Richard enjoyed telling stories, showing hot rod cars, tinkering with the guitar (he even played in a band), watching old movies (especially westerns), playing tricks on people, eating a great burger (with his favorite being a “Mighty Mo” triple-decker hamburger from the now defunct Hot Shoppes drive-in restaurants back in D.C.), drinking coffee, eating squirrel nut zipper chews candy (a bite-size vanilla caramel with peanuts wrapped in wax paper) and cotton candy (he definitely had a sweet tooth), watching lava lights, and cheering for the Washington Redskins. Richard liked the color blue, and he fiercely loved animals, especially his childhood white and black spotted terrier, Micky, and his brother’s shih tzu, Angel.
Richard will be remembered for his charming and friendly ways, his authentic D.C. accent, his Brock dimples, his inquisitiveness (he was known to wander off in stores and would be found reading labels; he also preferred walking around the restaurant rather than sitting in his seat), his resilience (despite many physical and mental health challenges), his mischievousness (of which he was very proud), his story about placing copper pennies on the railroad tracks, and his trademark question to almost everyone he encountered, “Have you ever had jailhouse cocoa?” (Jailhouse cocoa is a Three Musketeers bar melted in hot water.)

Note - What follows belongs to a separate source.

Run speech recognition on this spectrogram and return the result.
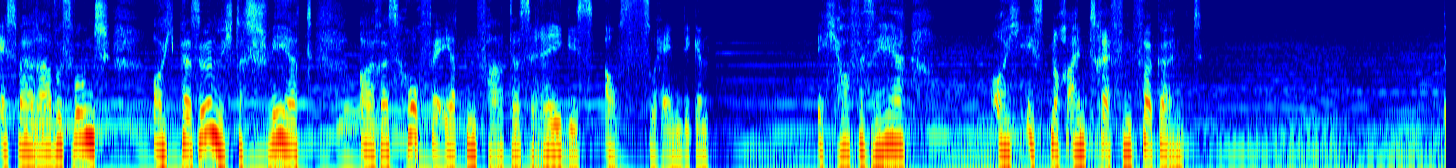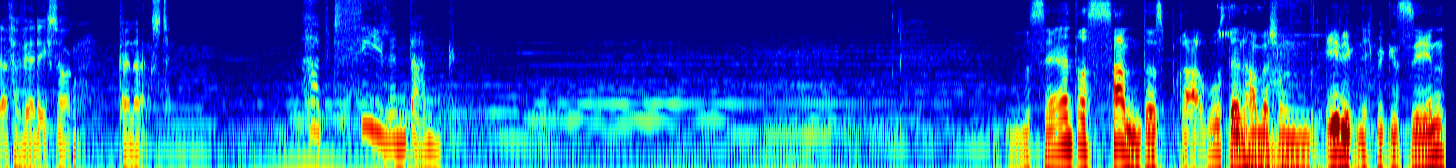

Richard Joseph Brock passed away after a brief illness on December 21, 2022, at McIntosh Senior Living Center with his sister-in-law, MaryJane, by his side.
Richard is survived by one daughter, Kimberly Ann (Brock) Jamer and her family, Savage, MN. Richard was delighted that he and Kimberly were born on the same day in the same city (exactly 23 years apart) and shared this interesting fact often. In the fall of 2018, MaryJane arranged a surprise meeting, and after almost 50 years, Richard reunited with Kimberly. The reunion would be one of the highlights of his life. In Richard’s words, “I couldn’t believe it…what a beautiful ending to the story.”
Richard is also survived by his sister-in-law, MaryJane Kurpius-Brock, Crookston, MN, his nieces, Larissa Kurpius-Brock, Crookston, MN, and Marinda Kurpius-Brock, Aliso Viejo, CA, his great-niece, Kendra Strommen, Crookston, MN, and his long-time care-givers and close friends, Gordy and Cindy Ostenaa, McIntosh, MN. Richard is preceded in death by his parents, his grandparents, and “his hero”, brother Bill Kurpius-Brock.